Ford kept up the pressure in 1967, winning Sebring a second time, then entering another 12 cars for LeMans. Again the effort was spread among seven different teams. Primary among these entries was the new Mark IV or 'J' model with improved chassis. Shelby American carried the day again with first and fourth positions, Americans Dan Gurney and AJ Foyt taking the win. Significantly, Ferrari would withdraw from sports car racing after this, choosing to concentrate its efforts in Formula One.
With its mission accomplished and stockholders and accountants crying "enough!"; Ford officially withdrew from the racing scene. The GT40 program was turned over to the man who had been managing it, John Wyer.

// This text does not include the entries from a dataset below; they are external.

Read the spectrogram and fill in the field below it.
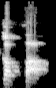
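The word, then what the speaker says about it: kappa: हाँ, इसको प्रोनाउंस करते हैं कप्पा।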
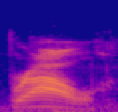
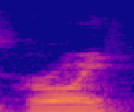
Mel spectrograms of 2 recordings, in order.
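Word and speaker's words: Bräu: find a bigger one why don't you assume that br a with the umlaut u is pronounced brow nah it's broy right huh yeah learn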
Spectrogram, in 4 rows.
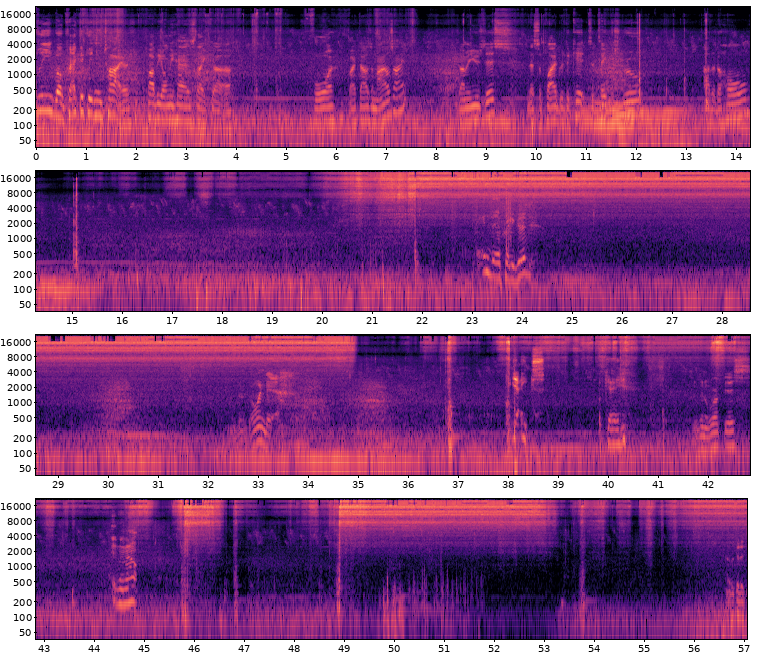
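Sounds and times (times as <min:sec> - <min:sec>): air hissing from tire: 0:00.0 - 0:05.7, 0:14.8 - 0:57.0
high hiss: 0:20.0 - 0:35.0, 0:48.8 - 0:57.0.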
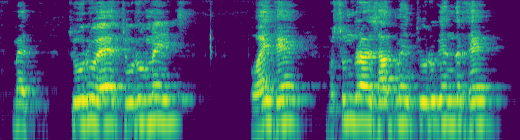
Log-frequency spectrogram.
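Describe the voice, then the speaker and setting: Monotone, flat intonation at a moderate pace, very even loudness, and audible room echo. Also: man, high pitch for a man. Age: 60s. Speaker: Modi lookalike, complainant. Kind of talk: interview.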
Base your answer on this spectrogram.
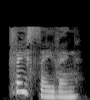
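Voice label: "face saving", British English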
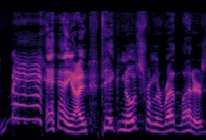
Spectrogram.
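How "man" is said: very high, drawn-out exasperated sigh word; exasperated man. Retold or imitated. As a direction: stretch it up high in disbelief. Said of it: "And I quote Jesus".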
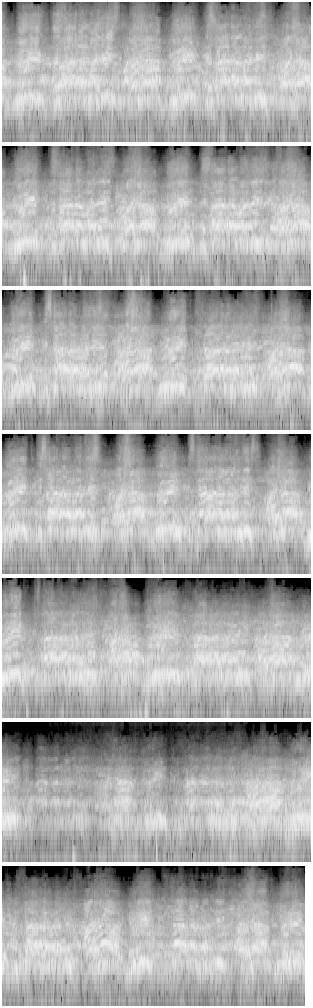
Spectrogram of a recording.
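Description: A large crowd of protesters shouting together, loud and continuous. It drops off briefly about three-quarters of the way through, then picks up again.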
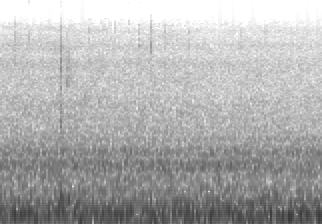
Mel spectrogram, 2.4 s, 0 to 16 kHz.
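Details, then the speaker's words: Chevrolet Malibu driving at about 15 mph, after the wheel bearing was replaced: only soft low road rumble, no howl or whine; the repair worked and the new wheel bearing sounds healthy. "With that being said, I got the wheel bearing fixed, and it actually drives pretty good. It doesn't howl or nothing, so that's good."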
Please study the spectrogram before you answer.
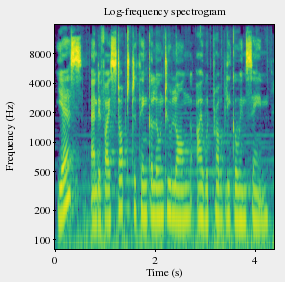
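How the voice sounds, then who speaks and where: A woman acts out an ancient vampire queen of thieves in an audio drama. Her voice is low and soft-edged, her phrasing formal and brooding. Faint music plays beneath her. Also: steady tone, normal speed, natural voice. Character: ancient regal vampire mistress and former master thief, brooding. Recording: music under the voice.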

JW Automotive entered three cars for LeMans in 1968 in blue Gulf colors
with Ford support. Pedro Rodriguez and Lucien Bianchi drove the GT40 to
its' third win in a row. Jacky Ickx and Jackie Oliver would provide Ford's
fourth straight win in 1969, again for JWA, the GT40's final victory. While
Ford continued to provide GT cars into the 1970's like the Group 6 car,
none would have the success of the GT40 variations.
Matchbox produced the most memorable GT40 model with it's #41. Originally offered with yellow wheels and solid axles, it was later given Superfast wheels. The example on the far left has had period racing stripes added by a previous owner while the center example is in stock form. The example on the right sports Superfast wheels and these chromed wheels make the car look more race-like.
The popularity of the matchbox GT40 can be seen in the Hungarian (above) and Bulgarian (below) castings produced under license to Matchbox. The top,left example is much like the Superfast GT40 but with a darker blue stripe and newer wheels. The red and blue Hungarian models offer colors actually used on the race cars. The Bulgarian models are not quite as well-made but offer some good colors. The metallic blue is especially good-looking
The Champion GT40 Mk II is French-made and features a plastic body and metal base. The Siku model is not one of their best with strange square headlights and black doors. The orange interior is strange, especially as the motor ends up orange too! The SS casting is very basic but surprisingly well-shaped.
Hot Wheels has been offering a nice selection of vintage race cars and the GT40 is welcome. The blue motor is as bad as the Siku but the paint-jobs look good.
Three Ford GT 'J' Cars have been done. The first is an original Hot Wheel from 1967. The second, is one of Polistil's GT racers and the third is an Aurora Cigarbox.
The Ford GT Mk. IV has also seen three castings. The Ertl casting in white is excellent with opening engine cover. The Hot Wheels version also has a visible Ford V8 and came in many colors. Zylmex also did the Mk. IV but it is not quite as nice as the other two.
The Corgi GT70 is a bit of a mystery. Did such a car exist? It is a rather crude Corgi with a strange un-painted, opening engine cover. The Ford Group 6 by Matchbox represents Ford's GT efforts into the early 1970's. The GT90 by Hot Wheels is a recent Ford concept car with a V12 engine, meant to be a GT40 for the 1990's. Thanks but I'll take the lines of the original GT40 over this edgy design. Fortunately, production of the real car was never seriously considered although a version of the V12 may be used in other Ford products.